Well, training is going about as I expected, which is why there’s been a lack of posts.
But, two weeks remain until I graduate, then we move back to Sterling. Well, close to Sterling.
In the meantime, fret not. Today I bring you a book review of Gail Carringer’s Etiquette and Espionage. My mom recommended this to me since I spend some time talking about steampunk and how awesome it is. So, she found this, listened to the audio book, and then decided that I needed to listen to it.
The story follows Sophronia Temminnick, a fourteen year old girl who lives to foil all the delicately laid plans of her family. Her mother is left with no choice but to send her to Madame Geraldine’s Finishing Academy for Young Ladies of Quality. The academy happens to be an airship, one of the professors is a werewolf, and another is a vampire. The curriculum includes the use of fans, handkerchiefs, and proper dress, but also deception, assassination, and sneaking about.
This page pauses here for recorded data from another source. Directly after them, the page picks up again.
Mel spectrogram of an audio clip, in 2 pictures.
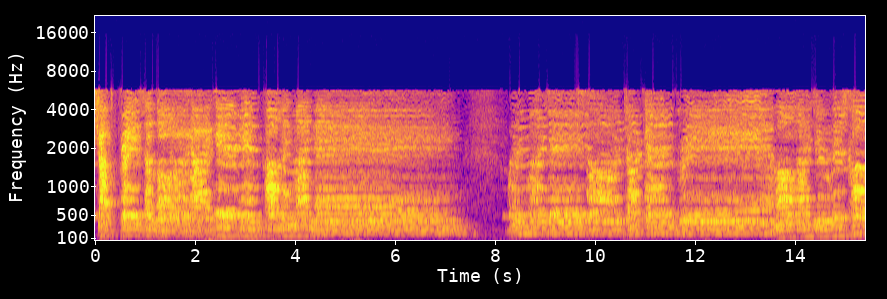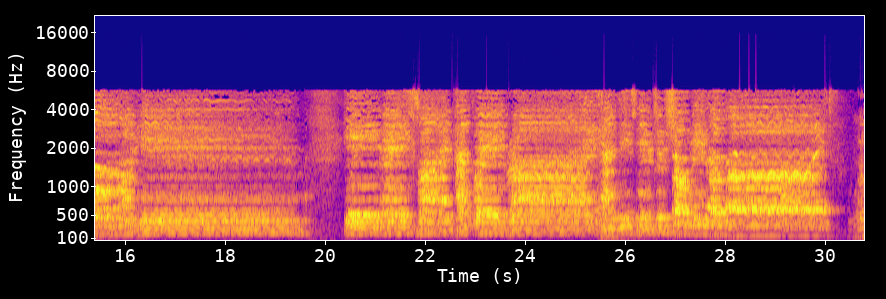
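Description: Church choir of men and women singing, in long held phrases with two brief pauses, about eight and about twenty seconds in.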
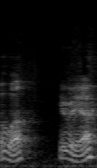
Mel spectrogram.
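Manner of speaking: deflated, let-down, disappointed tone. Quoting the usual intro line of the podcast, imitating a disappointed tone. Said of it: "You sound disappointed".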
Despite her attempts to play it by the book, Sophronia is drawn into the recovery of a certain prototype, which leads her deeper into the layers of deception from both staff and students to events that took place before she had even become a member of the academy.
Now, that sounds pretty cool, and if you’re only looking to dip your toe into the Steampunk genre, this wouldn’t be a bad way to go about it. There are automatons, including a mech-animal dog named Bumbersnoot, airships, fancy dress, and people tinkering with ideas, steam engines, wireless communication, all surrounded by the height of Victorian flair.
But, mention of the mech-animal brings me to the first annoyance: the names. Aside from Sophronia Temminnick, just about every name tells you exactly what you are supposed to feel about that person. No more description needed. Their actions don’t matter because their name completely gives them away. That got to be tiresome.
Many have compared Etiquette and Espionage to a steampunk version of Harry Potter. I can’t agree with that notion. I don’t think there was the same amount of attention to detail that J.K. Rowling developed. Hogwarts gave you the idea that the world was very big with so much left unexplored. Etiquette and Espionage left me feeling like the world is so much smaller.
As for the Steampunk itself, that one’s straddling the line. It wasn’t simply a matter of throwing goggles on random people, but it started using some of the good old-fashioned cliche’s of Steampunk. On a scale of Leviathan to Glue Some Gears on it, I still give it between a five and a six. There are some ideas about it that were good.